Photograph by Eddie Lin
And even though Huell half-jokingly stated that he’d left Tennessee so he didn’t have to eat things like pig ears, the moment he tasted them, he was won over by the flavor and went back for seconds. It was a segment of time I am happy to be able to replay over and over again because I have the episode on DVD with the compliments of Huell Howser. He made sure all his guests had copies without having to request them. And as improbable as it may seem due to his packed schedule, Huell even personally called his guests—myself included (a delightful surprise to be sure)—to remind them of when their episodes would air, even as a rerun.
My first meeting with Huell Howser was at the Dorothy Chandler Pavilion during the annual L.A. County Holiday Celebration. He was playing co-host for the KCET live broadcast. My friends and I stalked and cornered him for a photo. It turns out we didn’t need to stalk or corner the man at all; Huell was willing to give us as much time as he had during his break. We never got the impression that we were bothering him and he never rushed us along.
My first appearance on his show Visiting with Huell Howser was a nerve-wracking one. He invited me to speak about halal food. I didn’t know very much about halal at the time. All I knew was that it’s the Muslim version of kosher. My friend Shahed Amanullah, co-founder of Zabihah.com—a halal food finder Web site—was the person who inspired Huell to do a show on the subject when he heard him on the KCRW Good Food Show. But Shahed lived in Austin, Texas back then and since I was connected to Shahed, Huell contacted me to do the episode as a food writer. I recall cramming everything I could learn about halal food (prepared according to Islamic law) in the days leading up to my appearance. Shahed helped me like a tutor prepping his student for finals. When I met Huell at the first location—Payless International Market—he caught me frantically scanning my notes. He approached me and wryly observed, “Are those your crib notes?”

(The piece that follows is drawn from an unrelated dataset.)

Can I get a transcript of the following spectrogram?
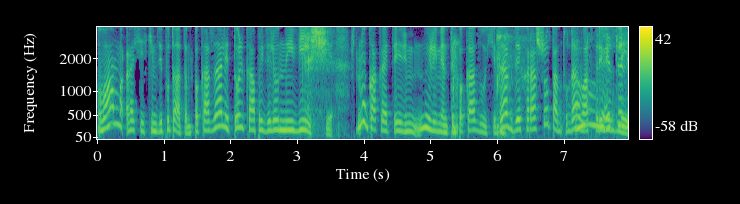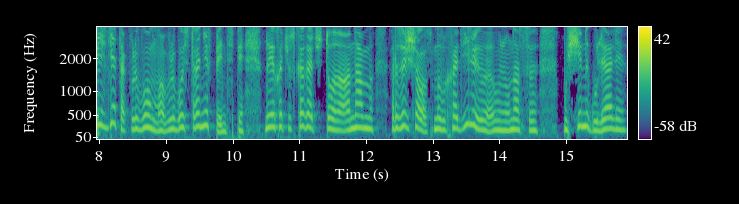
вам, российским депутатам, показали только определенные вещи. Ну, какая-то ну, элементы показухи, да, где хорошо, там туда ну, вас привезли. Это везде так, в, любом, в любой стране, в принципе. Но я хочу сказать, что нам разрешалось. Мы выходили, у нас мужчины гуляли,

I also remember him remarking during a phone call prior to the halal shoot, “You ain’t Muslim and I ain’t Muslim. Maybe we should get someone who’s Muslim to join us.” I don’t bring this up to point out that Huell was the master of stating the obvious, but to highlight his sensitivity to the audience, specifically the Islamic audience of whose dietary practices we would be discussing. Eventually he did bring on Edina Lekovic, a well-known spokesperson for the American Muslim community, “to keep us on the straight and narrow” as he put it.

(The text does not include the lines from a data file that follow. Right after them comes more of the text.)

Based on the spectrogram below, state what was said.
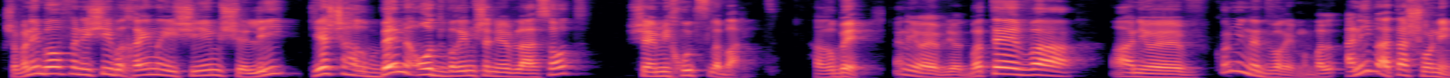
עכשיו אני באופן אישי בחיים האישיים שלי, יש הרבה מאוד דברים שאני אוהב לעשות שהם מחוץ לבית. הרבה. אני אוהב להיות בטבע, אני אוהב כל מיני דברים, אבל אני ואתה שונים.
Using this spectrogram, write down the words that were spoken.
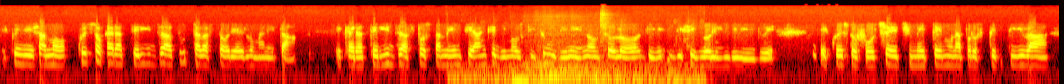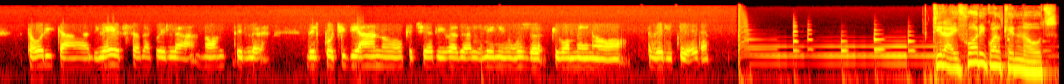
E quindi diciamo, questo caratterizza tutta la storia dell'umanità e caratterizza spostamenti anche di moltitudini, non solo di, di singoli individui. E questo forse ci mette in una prospettiva storica diversa da quella non, del, del quotidiano che ci arriva dalle news più o meno veritiere. Tirai fuori qualche notes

But it was that particular episode when I realized Huell Howser’s real connection with people of all cultures, races, ages and demographics. He was stopped more times than I can remember by people on the street, in the store, and at the restaurant. While I viewed it as somebody interrupting the shot, he saw it as an opportunity to talk to a real person of the community. He never broke stride as he went from speaking with me to pointing out a grocery item to chatting it up with a random customer. This was the real Huell at work. The Huell that I found so difficult to believe to be real. In this day and age when tragic news is rampant. When small events don’t matter. When regular folks doing regular things are far from newsworthy… Huell listened to them all like a spiritual leader, the Dalai Lama of the Golden State. I will never forget the looks on people’s faces when they said hi to him and he stopped everything to say hi back. It was as if somebody had only now heard them for the first time in their lives. That is the power of Huell Howser. And that is beyond amazing.
I will never forget our meals together and I will never forget you, Huell. Rest in peace, sir.